Former U.S. Defense Department chief complains he was discredited for reporting on UFO phenomenon

Former U.S. Defense Department chief Lue Elizondo says he was discredited for blowing the whistle on the UFO phenomenon.

Lue Elizondo, former director of the U.S. Defense Department’s Advanced Aerospace Threat Identification Program (AATIP), recently filed a complaint with the Pentagon Inspector General. In his 64-page complaint, he claims that because he broke the story about “unidentified flying objects” (UFOs), some Pentagon officials are trying to discredit him so that the government can continue to cover up the unexplained UFO phenomenon.
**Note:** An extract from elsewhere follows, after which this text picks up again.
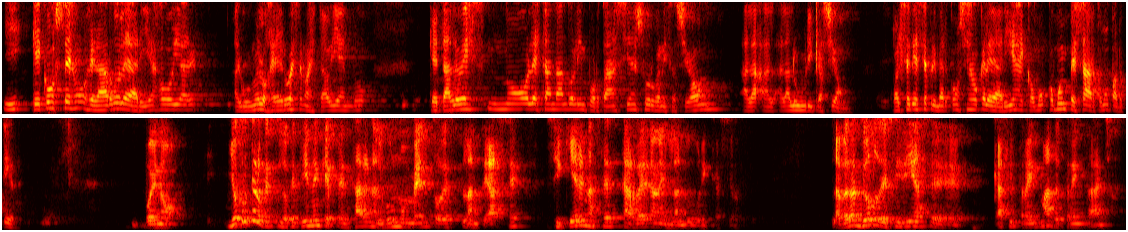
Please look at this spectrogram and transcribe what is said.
¿Y qué consejo, Gerardo, le darías hoy a alguno de los héroes que nos está viendo que tal vez no le están dando la importancia en su organización a la lubricación? ¿Cuál sería ese primer consejo que le darías y cómo, cómo empezar, cómo partir? Bueno, yo creo que lo, que lo que tienen que pensar en algún momento es plantearse si quieren hacer carrera en la lubricación. La verdad, yo lo decidí hace casi 30, más de 30 años.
According to U.S. media outlet Politico, Elizondo told the Defense Department’s inspector general, “Several Internet bloggers were told …… that I was not in charge of AATIP and that AATIP was not involved in the study of unexplained aerial phenomena. As a result those bloggers started spreading the story and accused me of being a rumor monger.”

He also charged that another senior DoD official warned him that “I would tell people that you were crazy and that it could affect your security clearance.”

The Pentagon’s Flying Saucer Research Program will release a Defense Department report on flying saucer research at the end of June detailing everything the U.S. government has learned about UFOs, as Elizondo alleges his reputation has been discredited. This is required by the $2.3 trillion Communist Party virus (COVID-19) bill introduced in Congress last December. Pentagon officials have since acknowledged that footage of three UFOs harassing Navy ships off the coast of California was real.

Elizondo was outspoken about his position while at the Pentagon after retiring in 2017. His attorney told Politico that the main purpose of Elizondo’s complaint was to pressure the Pentagon to disclose the truth about the UFOs.

Daniel Sheehan, Ellisando’s lawyer, said his client, Ellisando, complained, “No one seems to be taking this seriously. The different departments and different groups responsible for responding to this particular phenomenon …… they this are not communicating with each other either.”

Elizondo believes that the U.S. government’s report to Congress will present only the military’s known conclusions about flying saucers, an “interim report listing all the unknowns ……” rather than a heavyweight bombshell. But he warned that lawmakers should take the findings seriously. “They (UFOs) are still showing up and causing aviation disasters. They are intervening in aviation operations, and that’s dangerous,” Elizondo said.

In an exclusive interview with the New York Post last month, Elizondo described the real existence of flying saucers, their amazing capabilities, what the federal government knows but won’t tell the public, and how flying saucer technology could benefit humanity. He believes that flying saucers are real and that the advanced technology used in them far exceeds human technology.

Elizondo entered the DoD’s flying saucer program in 2008 and served as the project’s director from 2010 to 2017. He had access to DoD information on flying saucers at the time and was able to interview military witnesses who said they saw flying saucers on a daily basis.